In 1928, at the tender age of just 28 years, British director Anthony Asquith was already a driven and passionate filmmaker – exactly what he brought to his early silent, Underground (1928). This tale, whilst saturated in its own time, carries a modern note, as underground carriages bustle with nosey travellers leaning over each others shoulders to read their neighbour’s newspaper, or young men eye up the ladies. Amidst the hustle of daily commutes we find a pair of lovebirds in the form of mild-mannered Bill (Brian Aherne) who works as an underground porter and shop worker Nell (Elissa Landi).
The pair’s fledgling love is thrown into disarray by the brash Burt (Cyril McLaglen), who also has eyes for the working class blonde bombshell. Power station worker Burt, with his rough manners and penchant for drink, hatches a plan with former lover Kate (Norah Baring), that climaxes in a tremendous, Bond-style chase sequence. Asquith – a contemporary of the young Alfred Hitchcock – demonstrates a tremendous talent for storytelling that should win over even the sceptics who have dismissed him as merely an ‘actor’s director’. He brings out excellent performances from the cast that immediately bring us onside with the charming hero, whilst riled against the brash antagonist.
Full of youthful exuberance, Asquith certainly takes the lively, sprightly Underground in some surprising new directions. Landi breaks away from being a mere love interest into a leather-clad crusader, determined to find the truth by stalking the streets of London for seamstress Kate – the only one who can help her in her mission. Elements of German Expression, not dissimilar to the masterful Fritz Lang’s Mabuse series, are used by Asquith, drawing upon his experience at German studio UFA. Low-angled looming shots of the escalators and a playful use of shadows add to the argument that Asquith possessed a creditable understanding of cinema and wasn’t solely reliant on performances for the quality of his films.
Whilst the initial act is contained in the labyrinthine London Underground network, we also have a dreamy foray in a park that sees the lovers liberated from the subterranean world of shadows and dirt.

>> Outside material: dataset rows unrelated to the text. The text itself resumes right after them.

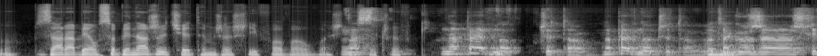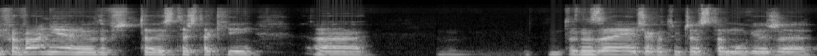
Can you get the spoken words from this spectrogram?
no, zarabiał sobie na życie tym, że szlifował właśnie na, soczewki. Na pewno czytał, na pewno czytał, mhm. dlatego że szlifowanie to jest też taki e, to na zajęciach o tym często mówię, że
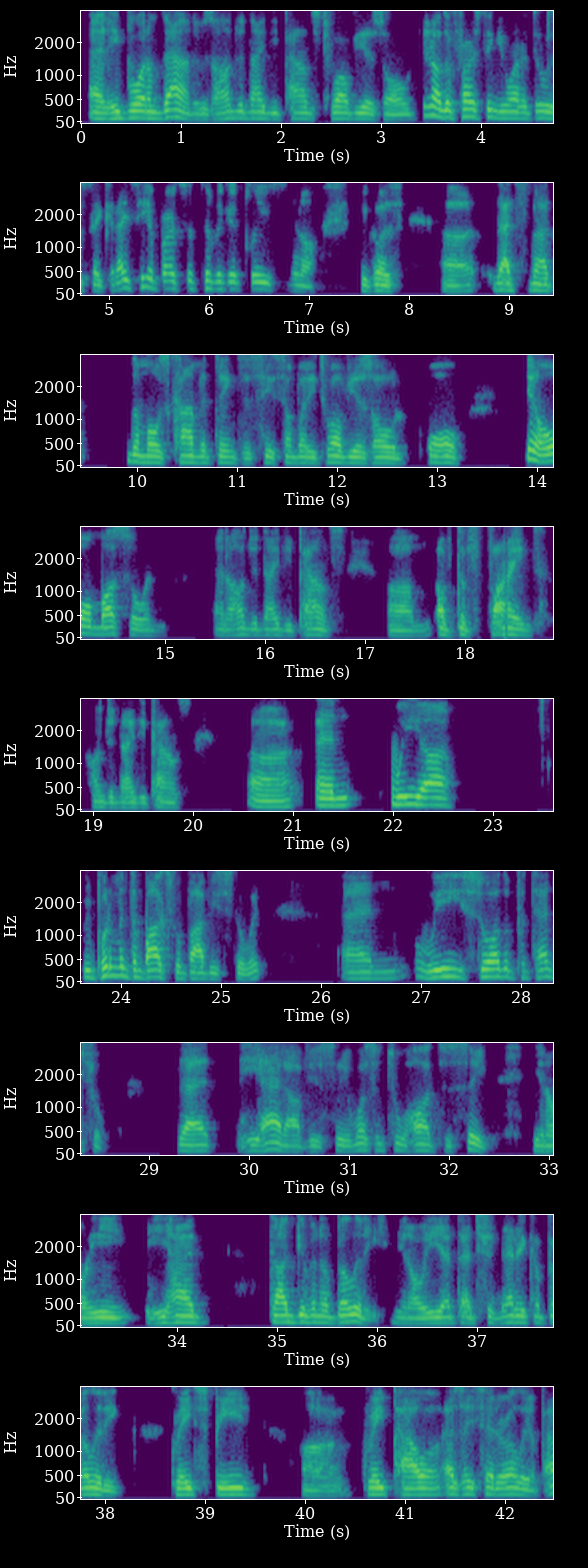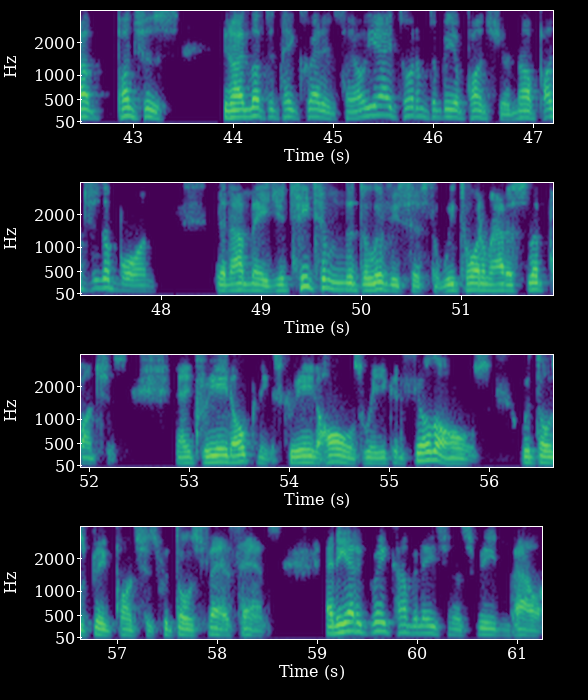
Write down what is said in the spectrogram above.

This creates a pleasing cross over of thriller-come-romance that walks a thin line of being tonally conflicted. It’s all glued together by the excellent characterisation and plot that rattles along with pleasing pace and gentle comic interludes, only waning in the second act in a brief break from effectiveness.

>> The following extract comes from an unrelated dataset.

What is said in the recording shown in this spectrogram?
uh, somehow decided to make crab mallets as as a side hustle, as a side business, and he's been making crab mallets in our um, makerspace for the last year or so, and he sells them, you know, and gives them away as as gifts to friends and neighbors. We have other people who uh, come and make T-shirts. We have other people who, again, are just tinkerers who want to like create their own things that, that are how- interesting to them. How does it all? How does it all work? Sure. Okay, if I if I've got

This rerelease from the BFI is part of the celebration of the 150th anniversary of the London Underground, taking place this year throughout the capital. Silent film aficionado and music maestro Neil Brand was also commissioned to produce a new score for the film, performed here by the BBC Symphony Orchestra. Wider audiences rarely enjoy silent films – thankfully Underground should make for a tremendous introduction to the period of enjoyable early British cinema, which celebrates the tube and the people who use it.